Deep-space calibration of the WindSat radiometer
Abbreviated Journal Title
IEEE Trans. Geosci. Remote Sensing
calibration; radiometer; WindSat; Geochemistry & Geophysics; Engineering, Electrical & Electronic; Remote; Sensing; Imaging Science & Photographic Technology

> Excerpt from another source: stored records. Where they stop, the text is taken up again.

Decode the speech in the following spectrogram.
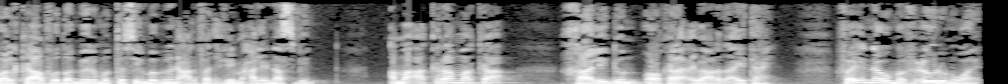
wاlkaafu damiir mutasil mabniun cala fatxi fi maxali nasbin. Ama akramaka khaalidun oo kale cibaarada ay tahay. Fa inahu mafcuulu waay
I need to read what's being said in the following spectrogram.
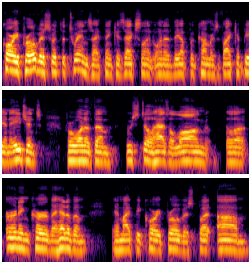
Cory Provus with the Twins, I think, is excellent. One of the up and comers. If I could be an agent for one of them who still has a long uh, earning curve ahead of him, it might be Cory Provus. But um,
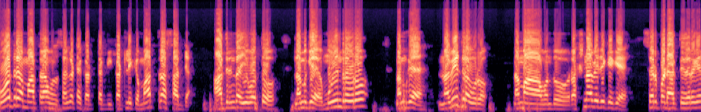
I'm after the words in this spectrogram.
ಹೋದ್ರೆ ಮಾತ್ರ ಒಂದು ಸಂಘಟನೆ ಕಟ್ಟ ಕಟ್ಟಲಿಕ್ಕೆ ಮಾತ್ರ ಸಾಧ್ಯ. ಆದ್ರಿಂದ ಇವತ್ತು ನಮಗೆ ಮುಯಿನ್ರವರು ನಮ್ಗೆ ನವೀದ್ರವರು ನಮ್ಮ ಒಂದು ರಕ್ಷಣಾ ವೇದಿಕೆಗೆ ಸೇರ್ಪಡೆ ಆಗ್ತಿದ್ದಾರೆ.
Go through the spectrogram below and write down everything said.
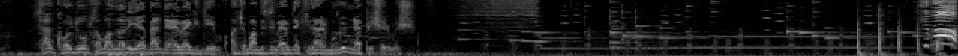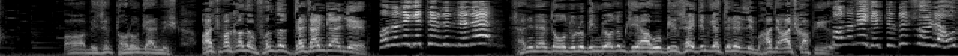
Sen koyduğum samanları ye ben de eve gideyim. Acaba bizim evdekiler bugün ne pişirmiş? Kim o? Aa bizim torun gelmiş. Aç bakalım fındık deden geldi. Bana ne getirdin dede? Senin evde olduğunu bilmiyordum ki yahu. Bilseydim getirirdim. Hadi aç kapıyı. Bana ne getirdin söyle o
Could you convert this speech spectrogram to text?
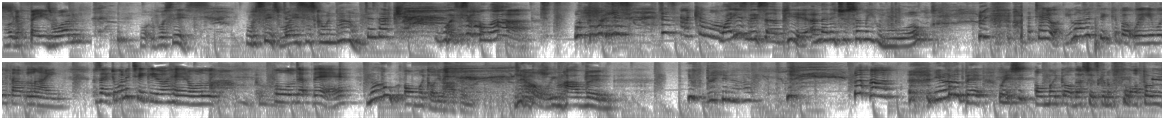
Oh, look at phase one. What, what's this? What's this? Why is this going down? Does that What is all that? What the fuck is? does that come on? Why is this up here and then it just suddenly whoa? I tell you what, you have a think about where you want that line. Because I don't want to take your hair all the way bald up there. No. Oh my god, you haven't. No, you haven't. You have. you know the bit where she. Oh my god, that's just gonna flop over.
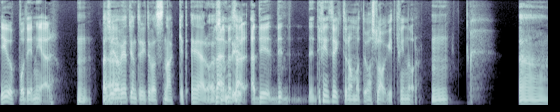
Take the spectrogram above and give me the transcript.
det är upp och det är ner. Mm. Alltså, jag Ja. vet ju inte riktigt vad snacket är. Då, Nej, men det- så här, det, det, det finns rykten om att du har slagit kvinnor. Mm. Uh,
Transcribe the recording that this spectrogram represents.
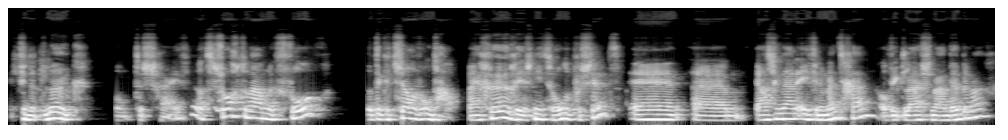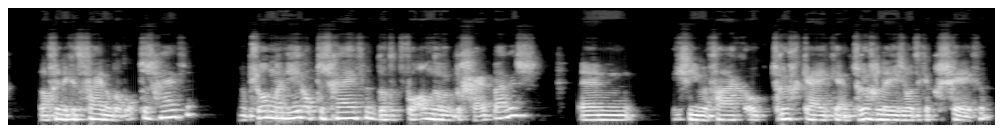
ik vind het leuk om te schrijven. Dat zorgt er namelijk voor dat ik het zelf onthoud. Mijn geheugen is niet 100%. En ehm, als ik naar een evenement ga of ik luister naar een webinar, dan vind ik het fijn om dat op te schrijven. En op zo'n manier op te schrijven dat het voor anderen ook begrijpbaar is. En ik zie me vaak ook terugkijken en teruglezen wat ik heb geschreven.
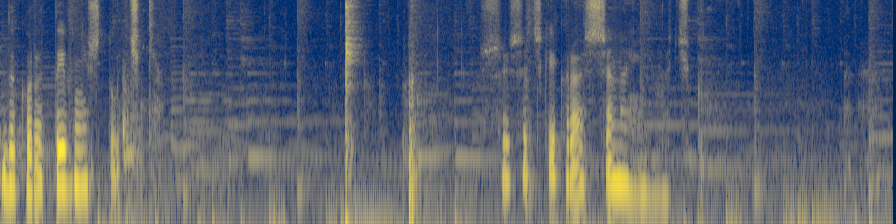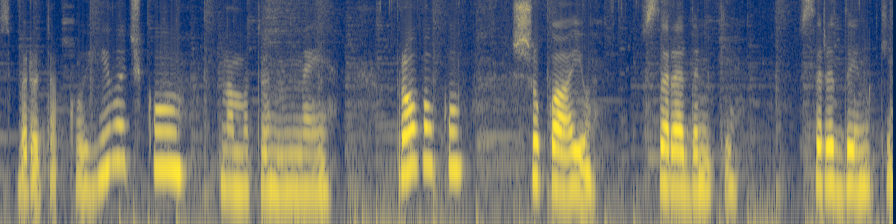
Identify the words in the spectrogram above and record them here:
декоративні штучки. Шишечки краще на гілочку. Зберу таку гілочку, намотаю на неї проволоку, шукаю всерединки, всерединки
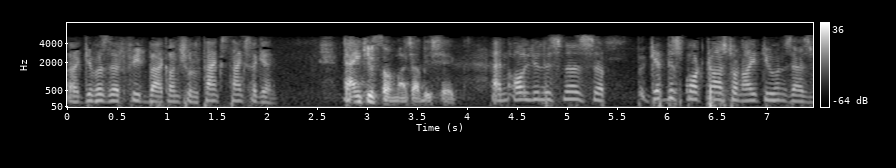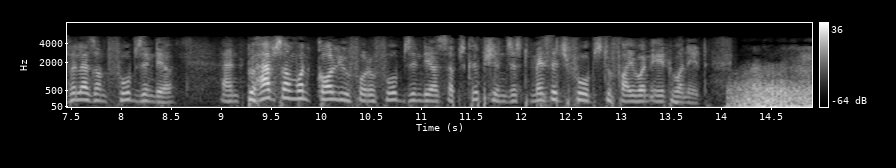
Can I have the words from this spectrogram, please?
uh, give us their feedback. Anshul, thanks, thanks again. Thank you so much, Abhishek. And all you listeners, uh, get this podcast on iTunes as well as on Forbes India. And to have someone call you for a Forbes India subscription, just message Forbes to 51818.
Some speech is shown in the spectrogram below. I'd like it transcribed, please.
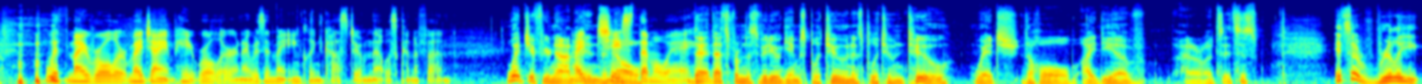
with my roller, my giant paint roller, and I was in my inkling costume. That was kind of fun. Which, if you're not I in the chased know, them away. That, that's from this video game Splatoon and Splatoon Two, which the whole idea of I don't know. It's it's just it's a really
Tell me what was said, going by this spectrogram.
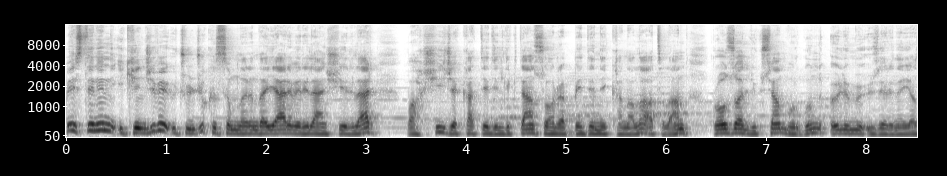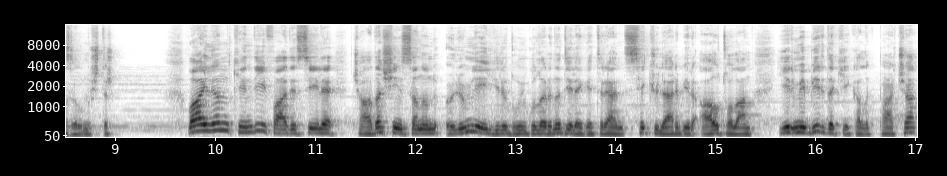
Bestenin ikinci ve üçüncü kısımlarında yer verilen şiirler vahşice katledildikten sonra bedeni kanala atılan Rosa Luxemburg'un ölümü üzerine yazılmıştır. Weil'ın kendi ifadesiyle çağdaş insanın ölümle ilgili duygularını dile getiren seküler bir ağıt olan 21 dakikalık parça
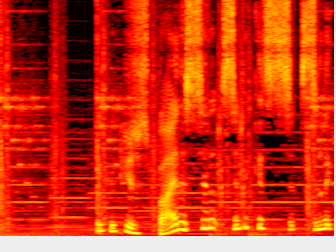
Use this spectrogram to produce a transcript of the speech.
I think we could just buy the sil silica sil silic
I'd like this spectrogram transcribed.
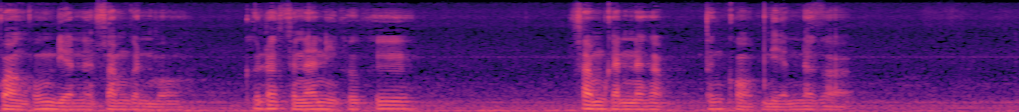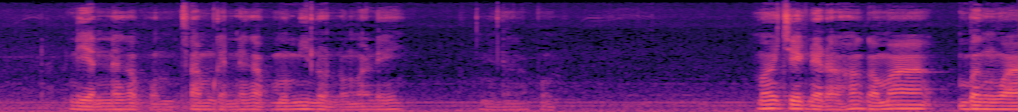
กว้างของเหรียญนะซ้ำกันบ่คือลักษณะนี้ก็คือซ้ำกันนะครับ ทั้งขอบเหรียญแล้วก็เหรียญนะครับ ผมซ้ำกันนะครับมันมีหล่นออกมาเลยนี่นะครับผมเมื่อเช็คเดี๋ยวเราเขาก็มาเบิ่งว่า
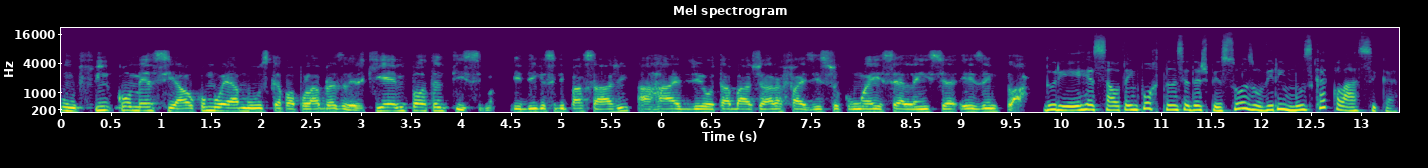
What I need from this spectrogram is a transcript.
um fim comercial, como é a música popular brasileira, que é importantíssima. E diga-se de passagem, a Rádio Tabajara faz isso com uma excelência exemplar. Durier ressalta a importância das pessoas ouvirem música clássica.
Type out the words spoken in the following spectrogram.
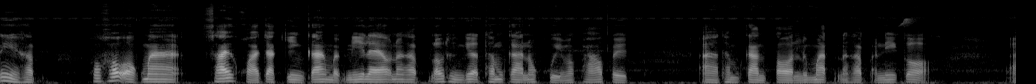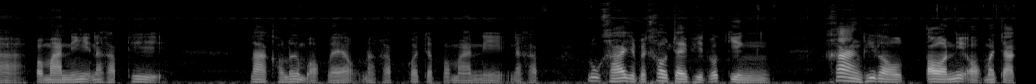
นี่ครับพอเขาออกมาซ้ายขวาจากกิ่งกลางแบบนี้แล้วนะครับ เราถึงจะทำการเอาขุยมะพร้าวไปอ่าทำการตอนหรือมัดนะครับ อันนี้ก็ประมาณนี้นะครับที่รากเขาเริ่มออกแล้วนะครับ ก็จะประมาณนี้นะครับ ลูกค้าอย่าไปเข้าใจผิดว่ากิ่งข้างที่เราตอนนี่ออกมาจาก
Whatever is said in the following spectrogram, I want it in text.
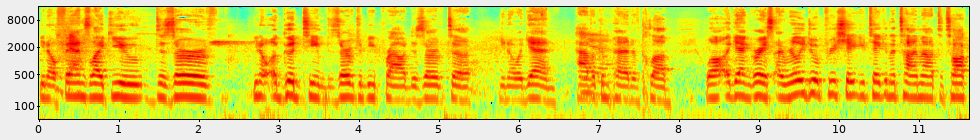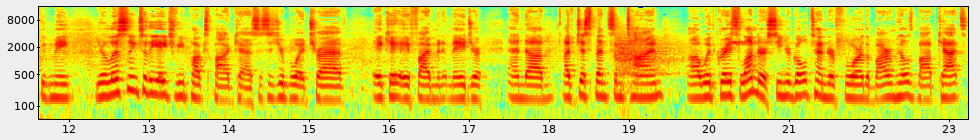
you know, fans like you deserve, you know, a good team, deserve to be proud, deserve to, you know, again, have a competitive club. Well, again, Grace, I really do appreciate you taking the time out to talk with me. You're listening to the HV Pucks podcast. This is your boy Trav, aka Five Minute Major, and um, I've just spent some time uh, with Grace Lunder, senior goaltender for the Byram Hills Bobcats.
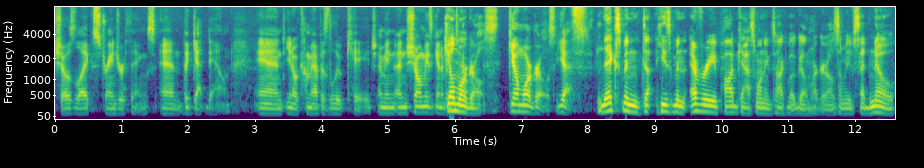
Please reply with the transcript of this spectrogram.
shows like Stranger Things and The Get Down, and you know, coming up as Luke Cage? I mean, and Shomi's going to be Gilmore Girls. Gilmore Girls, yes. Nick's been he's been every podcast wanting to talk about Gilmore Girls, and we've said no,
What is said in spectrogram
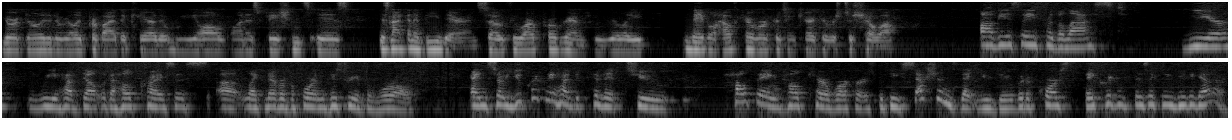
your ability to really provide the care that we all want as patients is is not going to be there. And so through our programs, we really enable healthcare workers and caregivers to show up. Obviously, for the last year, we have dealt with a health crisis uh, like never before in the history of the world. And so you quickly had to pivot to helping healthcare workers with these sessions that you do, but of course, they couldn't physically be together.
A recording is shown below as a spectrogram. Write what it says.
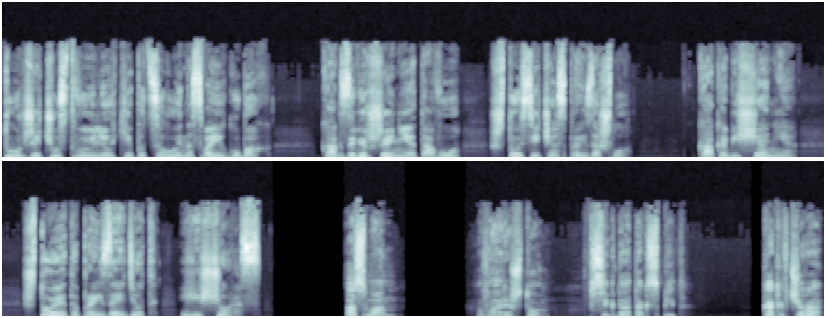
Тут же чувствую легкий поцелуй на своих губах, как завершение того, что сейчас произошло. Как обещание, что это произойдет еще раз. Осман, Варя что, всегда так спит? Как и вчера,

The WindSat microwave polarimetric radiometer consists of 22 channels of polarized brightness temperatures operating at five frequencies: 6.8, 10.7, 18.7, 23.8, and 37.0 GHz. The 10.7-, 18.7-, and 37.0-GHz channels are fully polarimetric (vertical/horizontal, +/- 45 degrees and left-hand and right-hand circularly polarized) to measure the four Stokes radiometric parameters. The principal objective of this Naval Research Laboratory experiment, which flys on the USAF Coriolis satellite, is to provide the proof of concept of the first passive measurement of ocean surface wind vector from space. This paper presents details of the on-orbit absolute radiometric calibration procedure, which was performed during of a series of satellite pitch maneuvers. During these special tests, the satellite pitch was slowly ramped to +45 degrees (and -45 degrees), which caused the WindSat conical spinning antenna to view deep space during the forward (or aft portion) of the azimuth scan. When viewing the homogeneous and isotropic brightness of space (2.73 K) through both the main reflector and the cold-load calibration reflector, it is possible to determine the absolute calibration of the individual channels and the relative calibration bias between polarimetric channels. Results demonstrate consistent and stable channel calibrations (with very small brightness biases) that exceed the mission radiometric calibration requirements.
Ieee Transactions on Geoscience and Remote Sensing
"Deep-space calibration of the WindSat radiometer" (2006). Faculty Bibliography 2000s. 4687.